"We've certainly got a young bowling attack but I think the thing that's been the most disappointing is our batting the last two games," Bailey said ahead of the third match in Durban. "We were under par in game one and 360 is a big total, but you saw it on that ground it was great value for money, the ball flew everywhere and our run rate was going pretty well.

"All the batters are hitting the ball pretty well, it's just that nobody's getting a hundred and the South Africans have had a guy score a hundred in each of those games. As much as the focus could be on our young bowling attack, I think it's the batters who have got to step up."

Haddin, speaking on Sky Sports Radio, said that the batsmen had none of the handicaps the pacemen Daniel Worrall, Scott Boland, Joe Mennie and Chris Tremain were saddled with, trying to get comfortable in a new team environment while learning how to cope with the pressures of international cricket.

"At the end of game I heard Davey (Warner) and Steven Smith talking about how our bowlers need to step up a little bit. But we had a couple of guys on debut, we had all our senior batters there," Haddin said. "I think the batters were a little bit disappointing to be honest.

"It sort of happened a little bit in the Sri Lanka series with Nathan Lyon as well. I think the batters need to have a bit of a look at themselves. We've got all our senior bats there, we're not missing anyone from that end. Fifties aren't going to cut it. We need guys like Davey to get a start and go on and get some big scores. Yeah it was a tough day for the bowlers but those guys are on debut, they'll be better for the run."

Bailey mused over the circumstances of the batsmen's dismissals in the first two matches, and reasoned it was more a matter of focus on the task than anything else. "I don't think there's been any really audacious dismissals, we've just been getting out," he said. "I know the first couple of training sessions we spoke about the fact we could hit the ball again. It was a bit of a shock to get into the rhythm of getting that value and being able to play with some freedom, but I don't think that's been an issue.

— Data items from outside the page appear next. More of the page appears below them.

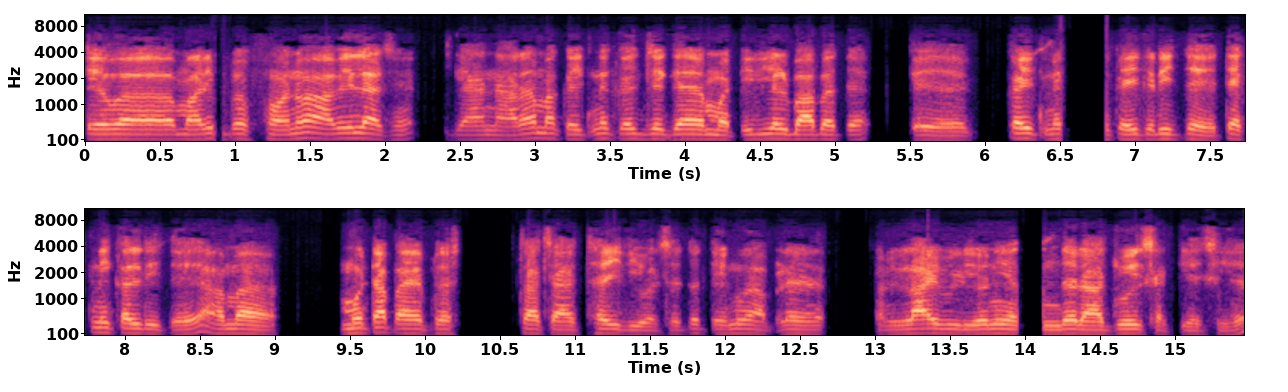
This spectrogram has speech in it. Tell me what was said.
એવા મારી ફોનો આવેલા છે કે આ નારામાં કંઈક ને કંઈક જગ્યાએ મટીરિયલ બાબતે કે કંઈક ને કંઈક રીતે ટેકનિકલ રીતે આમાં મોટા પાયે ભ્રષ્ટાચાર થઈ રહ્યો છે, તો તેનું આપણે લાઈવ વિડીયોની અંદર આ જોઈ શકીએ છીએ.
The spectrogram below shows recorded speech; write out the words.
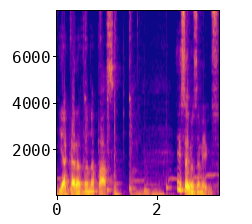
e a caravana passa. É isso aí, meus amigos.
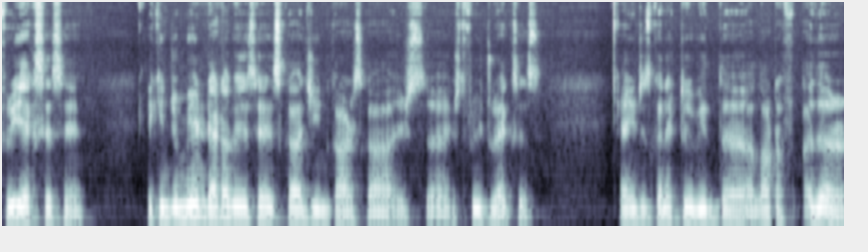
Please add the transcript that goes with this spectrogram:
فری ایکسیس ہیں۔ لیکن جو مین ڈیٹا بیس ہے اس کا جین کارڈس کا it's free to access and it is connected with lot of other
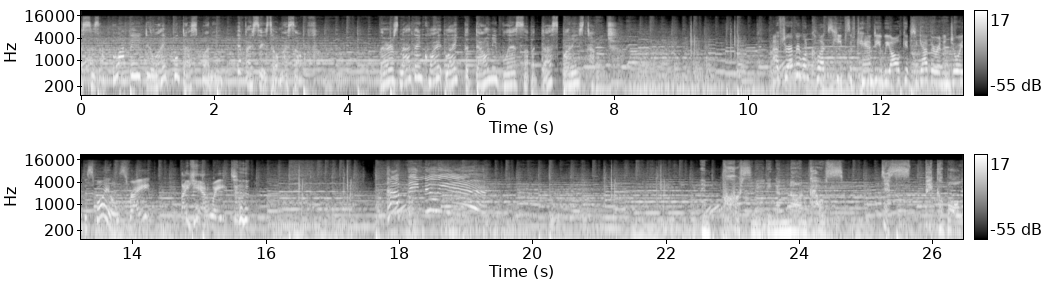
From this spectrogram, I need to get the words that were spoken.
This is a fluffy, delightful dust bunny, if I say so myself. There's nothing quite like the downy bliss of a dust bunny's touch. After everyone collects heaps of candy, we all get together and enjoy the spoils, right? I can't wait. Happy New Year! Impersonating a non-coast. Despicable.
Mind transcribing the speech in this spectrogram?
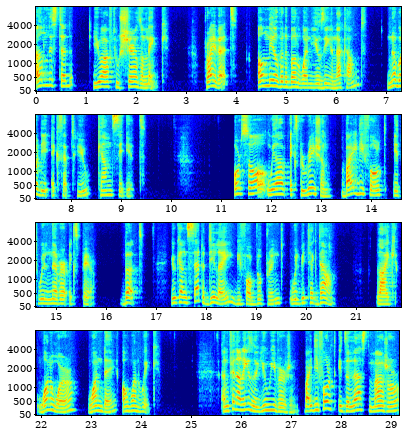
Unlisted, you have to share the link. Private, only available when using an account, nobody except you can see it. Also, we have expiration. By default, it will never expire. But you can set a delay before Blueprint will be taken down, like one hour, one day, or one week. And finally, the UE version. By default, it's the last major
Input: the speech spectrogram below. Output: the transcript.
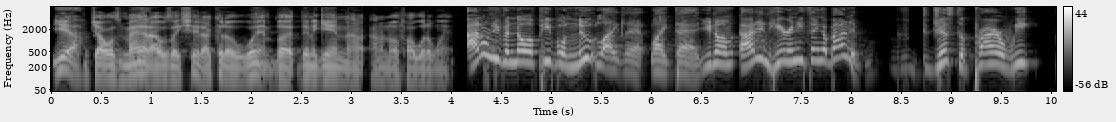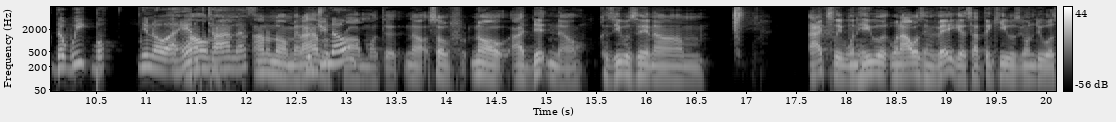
Yeah. which I was mad. I was like, shit, I could have went, but then again, I, I don't know if I would have went. I don't even know if people knew like that, like that. You know, I didn't hear anything about it. Just the prior week, the week, you know, ahead of um, time. That's I don't know, man. I have a know? problem with it. No, so no, I didn't know because he was in. Um, actually, when he was when I was in Vegas, I think he was going to do a,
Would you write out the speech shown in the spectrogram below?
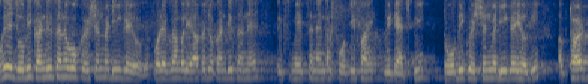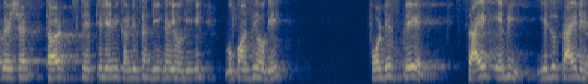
okay जो भी कंडीशन है वो क्वेश्चन में दी गई होगी। फॉर एग्जांपल यहाँ पे जो कंडीशन है it's makes an angle 45 with HP तो वो भी क्वेश्चन में दी गई होगी। अब थर्ड क्वेश्चन थर्ड स्टेज के लिए भी कंडीशन दी गई होगी। वो कौन सी होगी? For this plane side A B ये जो साइड है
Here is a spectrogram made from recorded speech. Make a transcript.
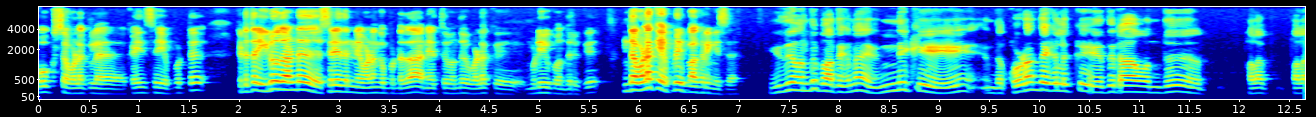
போக்சோ வழக்கில் கைது செய்யப்பட்டு கிட்டத்தட்ட இருபது ஆண்டு சிறை தண்டனை வழங்கப்பட்டதா நேற்று வந்து வழக்கு முடிவுக்கு வந்திருக்கு. இந்த வழக்கை எப்படி பார்க்குறீங்க சார்? இது வந்து பார்த்திங்கன்னா இன்னைக்கு இந்த குழந்தைகளுக்கு எதிராக வந்து பல பல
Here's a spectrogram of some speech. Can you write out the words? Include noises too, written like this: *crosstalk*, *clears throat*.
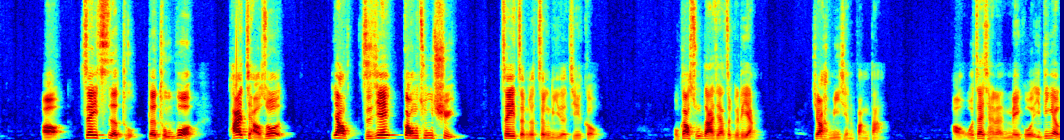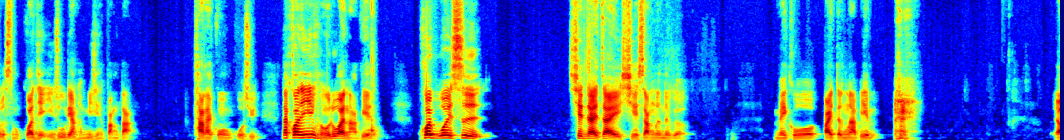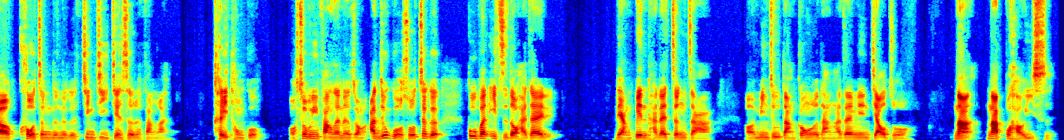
哦这一次的突的突破，它假如说要直接攻出去这一整个整理的结构，我告诉大家，这个量就要很明显的放大。哦，我再强调，美国一定要有个什么关键因素，量很明显的放大，它才攻过去。那关键因素可能落在哪边？会不会是现在在协商的那个美国拜登那边 *clears throat* 要扩增的那个经济建设的方案可以通过？哦，说不定放在那个状啊。如果说这个部分一直都还在两边还在挣扎，哦，民主党、共和党还在那边焦灼，那那不好意思，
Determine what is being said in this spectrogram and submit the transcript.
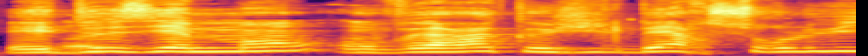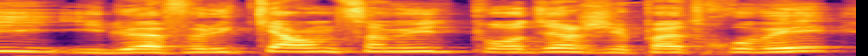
et deuxièmement, on verra que Gilbert, sur lui, il lui a fallu 45 minutes pour dire j'ai pas trouvé.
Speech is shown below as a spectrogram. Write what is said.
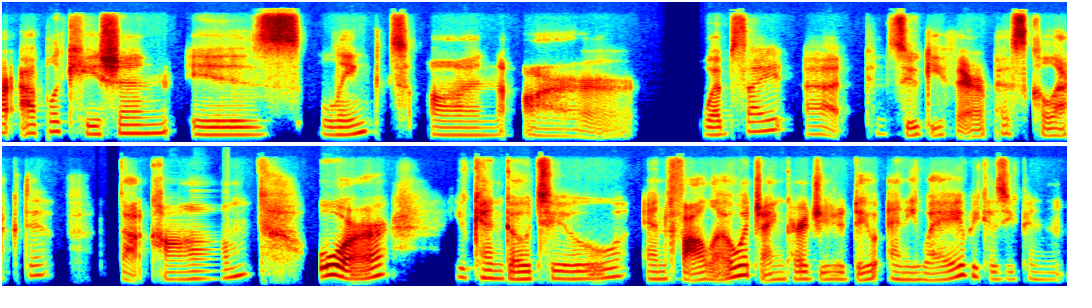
our application is linked on our website at kintsugitherapistcollective.com, or you can go to and follow, which I encourage you to do anyway, because you can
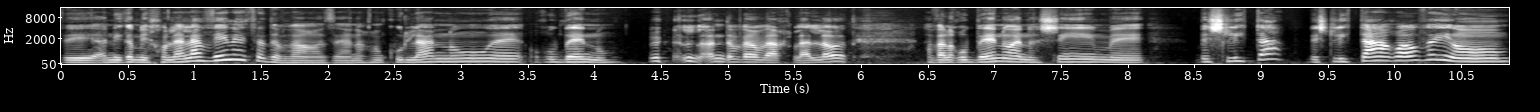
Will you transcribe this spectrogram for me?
ואני גם יכולה להבין את הדבר הזה. אנחנו כולנו, אה, רובנו, לא נדבר בהכללות, אבל רובנו אנשים אה, בשליטה, בשליטה רוב היום,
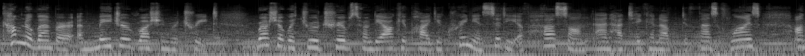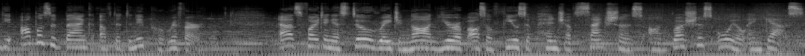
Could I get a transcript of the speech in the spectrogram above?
Come November, a major Russian retreat, Russia withdrew troops from the occupied Ukrainian city of Kherson and had taken up defensive lines on the opposite bank of the Dnipro River. As fighting is still raging on, Europe also feels a pinch of sanctions on Russia's oil and gas.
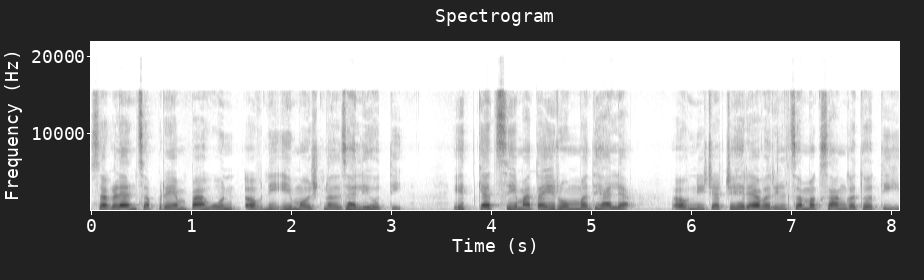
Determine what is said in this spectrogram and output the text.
सगळ्यांचं प्रेम पाहून अवनी इमोशनल झाली होती. इतक्यात सीमाताई रूममध्ये आल्या. अवनीच्या चेहऱ्यावरील चमक सांगत होती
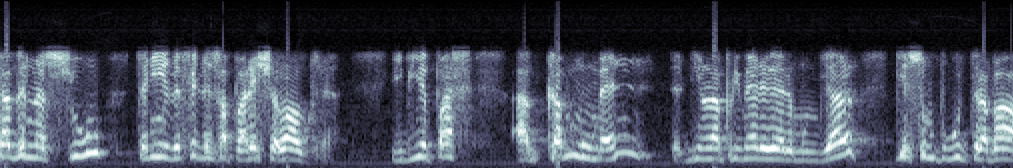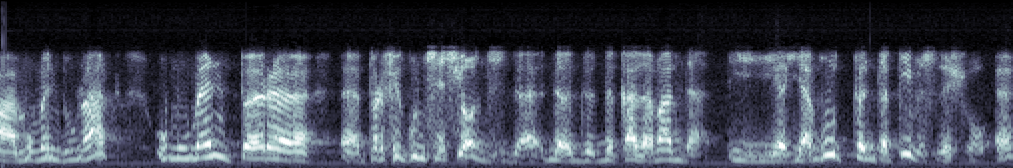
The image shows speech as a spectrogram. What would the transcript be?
cada nació tenia de fer desaparèixer l'altra hi havia pas en cap moment, dins la Primera Guerra Mundial, que haguéssim pogut trobar en un moment donat un moment per, eh, per fer concessions de, de, de, de cada banda. I hi ha hagut tentatives d'això, eh?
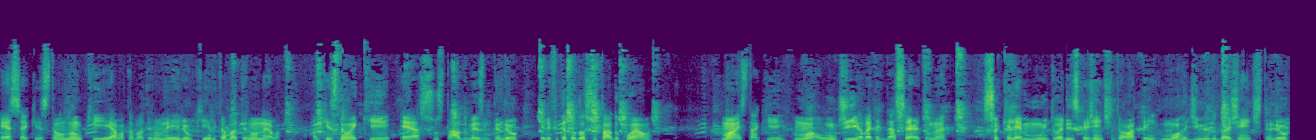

"It's just a matter of guys, once they get that start, turning it into a really big score. And maybe credit needs to go to South Africa, they might be bowling more consistently and putting us under more pressure. I think we've got a really strong batting line-up, it's time for us to stand up."